We decided to try a new restaurant at The Village instead of going to our usual destination there. TOTO is an Italian restaurant that has an ambitious menu, so it seemed promising. Unfortunately, it fell short of our expectations. We ordered the crunchy shrimp with a basil leaf hugging it on the inside; that was tasty. As another entree (in the French sense of the word), we ordered the beef carpaccio which was also good. I think we should have stopped there because the rest of the meal was lacking. The positive aspect of the pasta dishes was the fact that the cuisson was al dente; I do not understand why that is so difficult to achieve in all Italian restaurants.
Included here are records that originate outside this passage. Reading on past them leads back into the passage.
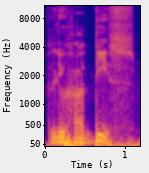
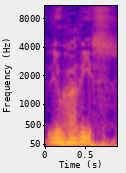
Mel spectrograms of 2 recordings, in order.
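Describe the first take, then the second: First: The D is pronounced as a hard stop. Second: The D is pronounced as a softened sound. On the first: The speaker calls it wrong. "instead of saying liuhadis" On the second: The speaker calls it right. "it's going to become more uh, softened"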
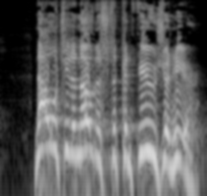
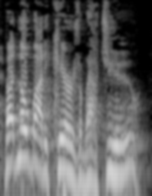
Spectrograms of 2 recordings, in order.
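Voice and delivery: low, subdued devil's taunt; 7 semitones lower than usual. Acted. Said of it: "the devil rises up, he say".

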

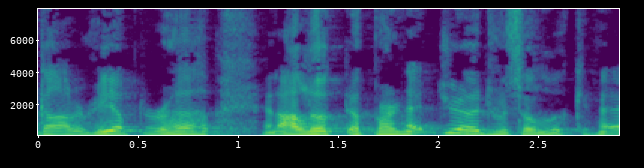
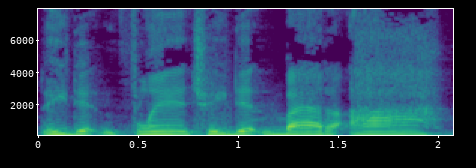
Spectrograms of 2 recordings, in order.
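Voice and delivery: ordinary talk, nothing marked

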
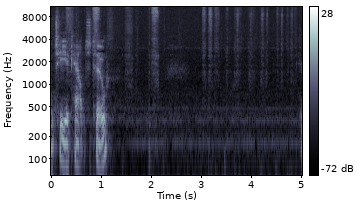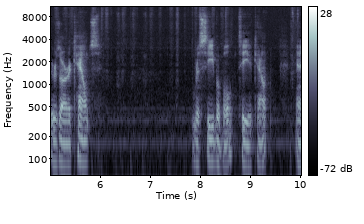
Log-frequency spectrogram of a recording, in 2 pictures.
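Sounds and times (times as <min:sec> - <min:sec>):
marker scratching on paper: 0:00.2 - 0:02.2, 0:03.0 - 0:04.9, 0:05.9 - 0:08.4.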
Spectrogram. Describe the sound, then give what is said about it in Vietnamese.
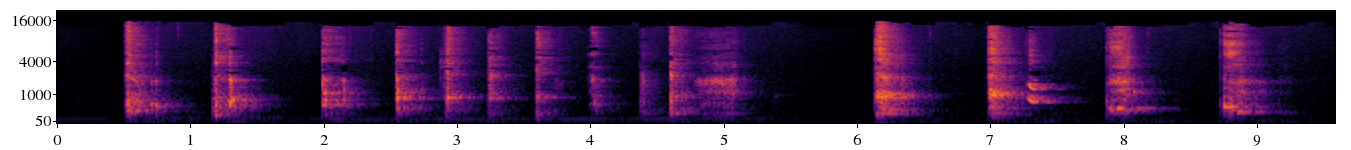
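Dry, hacking coughs from a woman clutching her throat: a rapid run of many short, harsh coughs, a brief pause, then four slower, heavier coughs, all loud and without talk. “Cô ôm lấy cổ mình, ho khan đứng lên.”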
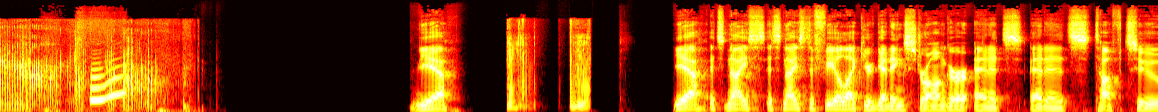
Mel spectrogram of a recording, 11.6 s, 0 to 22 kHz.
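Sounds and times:
buzzy fart sound effect: 0.0s - 2.0s, 5.1s - 6.0s
speech: 4.2s - 4.6s, 6.8s - 11.5s.

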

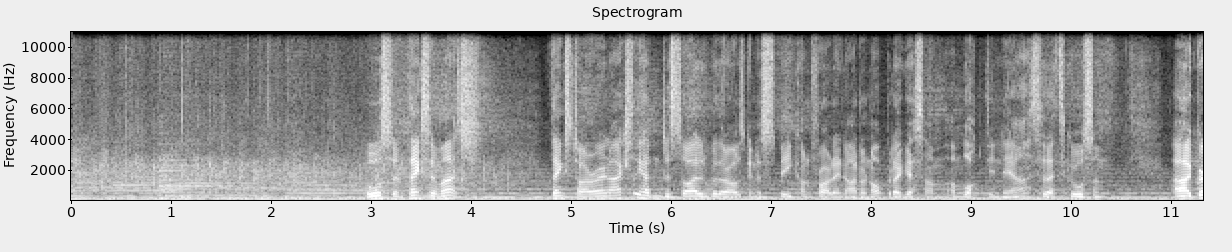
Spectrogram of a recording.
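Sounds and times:
crowd applauding: 0.0s - 7.2s
speech: 3.0s - 4.2s, 4.8s - 11.3s.

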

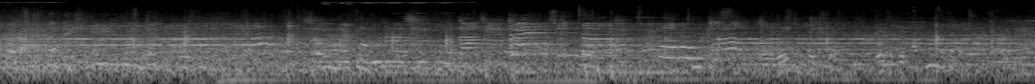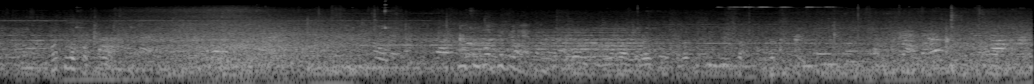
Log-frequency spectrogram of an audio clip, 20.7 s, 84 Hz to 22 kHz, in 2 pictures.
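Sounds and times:
passing traffic on a street in Shanghai: 0.0s - 20.6s
steady chatter on a street in Shanghai: 0.0s - 20.6s.

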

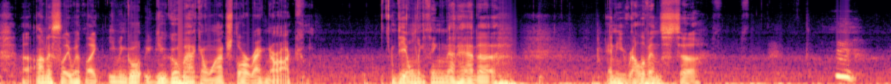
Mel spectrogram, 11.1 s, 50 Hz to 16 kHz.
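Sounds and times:
speech: 0.3s - 3.9s, 4.9s - 6.5s, 7.6s - 8.8s, 10.4s - 10.8s
person yawning with a voiced downward-sliding groan: 10.4s - 10.9s.

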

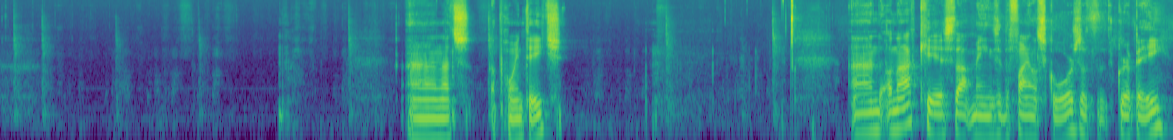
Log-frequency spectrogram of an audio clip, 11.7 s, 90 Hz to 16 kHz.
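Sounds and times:
writing by hand with scratchy strokes: 0.6s - 3.5s, 9.6s - 11.7s
speech: 4.0s - 5.7s, 8.6s - 11.7s.

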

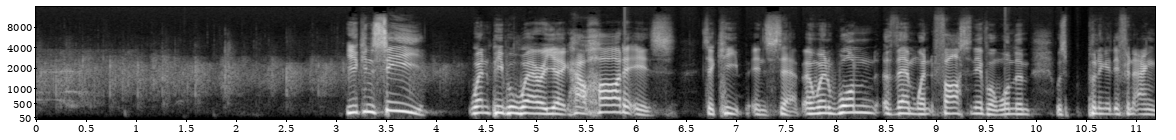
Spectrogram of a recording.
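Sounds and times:
crowd clapping: 0.0s - 4.8s
speech: 3.1s - 11.1s.

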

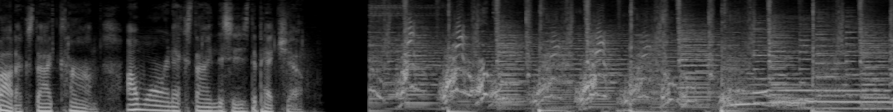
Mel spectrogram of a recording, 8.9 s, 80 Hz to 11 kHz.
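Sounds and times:
speech: 0.0s - 3.1s
dogs barking: 3.7s - 7.4s
bouncy holiday tune with steady beat and jingly backing: 3.7s - 8.9s.

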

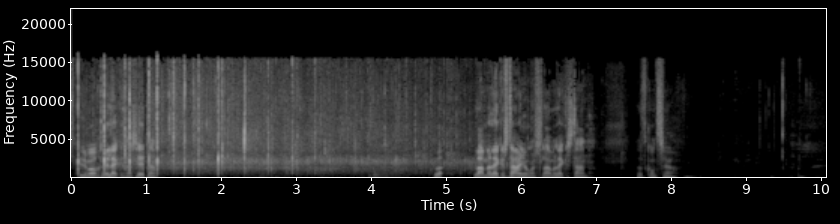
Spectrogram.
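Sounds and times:
audience applause: 0.0s - 6.1s
speech: 0.1s - 1.5s, 4.8s - 7.0s, 7.6s - 8.2s.

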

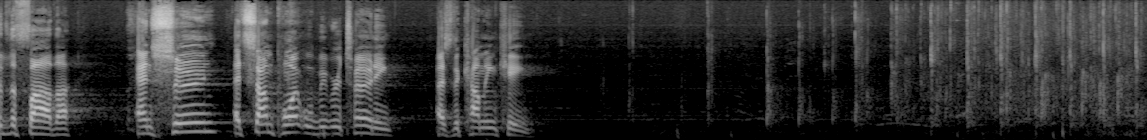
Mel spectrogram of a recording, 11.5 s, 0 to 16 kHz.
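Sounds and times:
speech: 0.0s - 0.8s, 1.4s - 5.4s
faint low hum: 0.0s - 11.4s
audience applause: 7.9s - 11.4s.

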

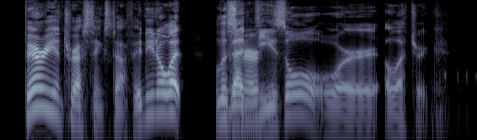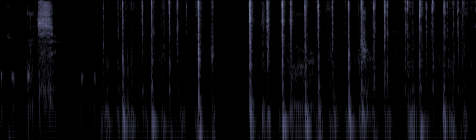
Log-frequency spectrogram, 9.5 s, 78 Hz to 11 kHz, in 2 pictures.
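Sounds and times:
speech: 0.2s - 4.5s, 5.2s - 5.4s
rapid typing on a computer keyboard: 5.8s - 9.5s.

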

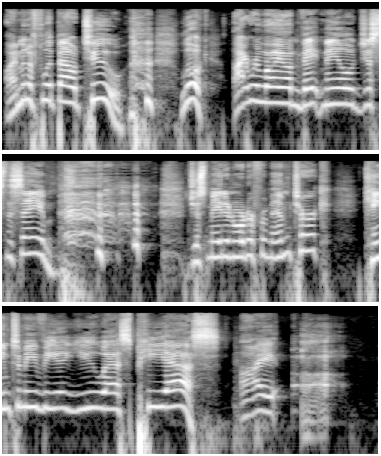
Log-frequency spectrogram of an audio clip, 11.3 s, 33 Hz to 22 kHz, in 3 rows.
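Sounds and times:
speech: 0.0s - 10.9s
loud croaking burp: 10.4s - 11.2s.

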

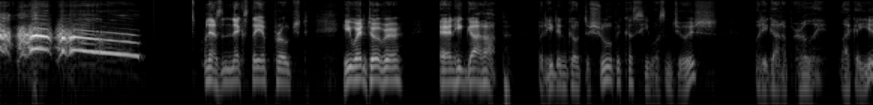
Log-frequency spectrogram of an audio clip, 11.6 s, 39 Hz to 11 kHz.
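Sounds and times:
rooster crowing: 0.0s - 1.9s
speech: 2.7s - 11.6s.

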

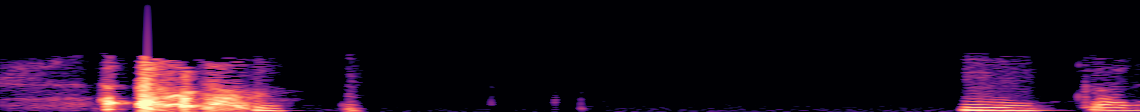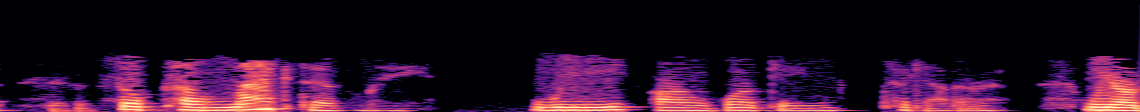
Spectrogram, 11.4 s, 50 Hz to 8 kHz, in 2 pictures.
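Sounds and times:
person coughing: 0.5s - 1.4s
speech: 1.2s - 1.8s, 4.8s - 7.8s, 8.4s - 11.3s.

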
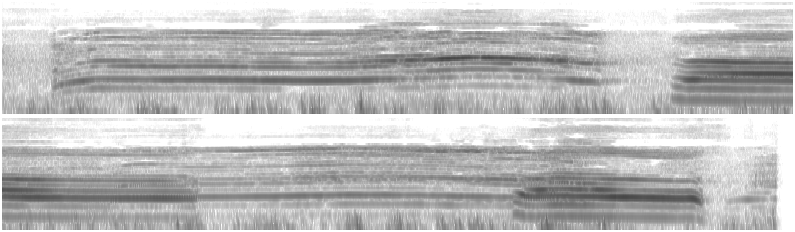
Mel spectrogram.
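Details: Cat yowling at a cat on a laptop screen it takes for real: sustained harmonic wailing howls of about three seconds each, nearly steady with slight rises and dips, two long bouts and a shorter final cry.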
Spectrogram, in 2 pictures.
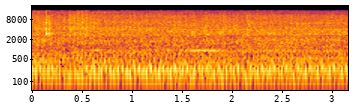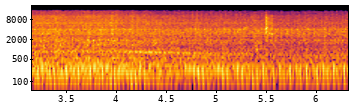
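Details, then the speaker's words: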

Zooming in on the shrimp pasta dish, the addition of courgette chips was nice to look at. However, the crunchy factor in the “chips” was absent, and they lay limply on the linguini. Moving on to the pizza, the toppings were flavorful, yet the dough was soggy and chewy. The pizza I ordered according to the menu had no mushrooms, but when it arrived the fungal constituent was sitting there smugly. When I told the waiter about the issue, he said that I was right and if I wanted them to make a new one they would. That is still unacceptable because the menu would still be misleading, and some people may even have an allergy to mushrooms. Another unacceptable matter was that two items I asked for on the menu were unavailable, and the reason for this was that apparently they are changing menus soon. Honestly, I do not see why the current menu should be incomplete because a new one will replace it; they really should have been better prepared for a smoother transition. Now, we get to the dessert, I ordered the pain perdu. When I first saw it, I thought it was interesting that they had placed chocolate in the middle; they were trying to make their own pain perdu stand out among the others. Well, it did stand out, in a negative way. The bread was soaked in an overwhelming amount of butter and oil; just remembering it makes the blood in my veins and arteries clot. I could not make myself eat more than two spoons of it because it was so disturbingly heavy. The only thing that could be eaten on that plate was the ice cream, which was not enough to redeem the dessert in any way. Next time I go to The Village, the usual stop it is.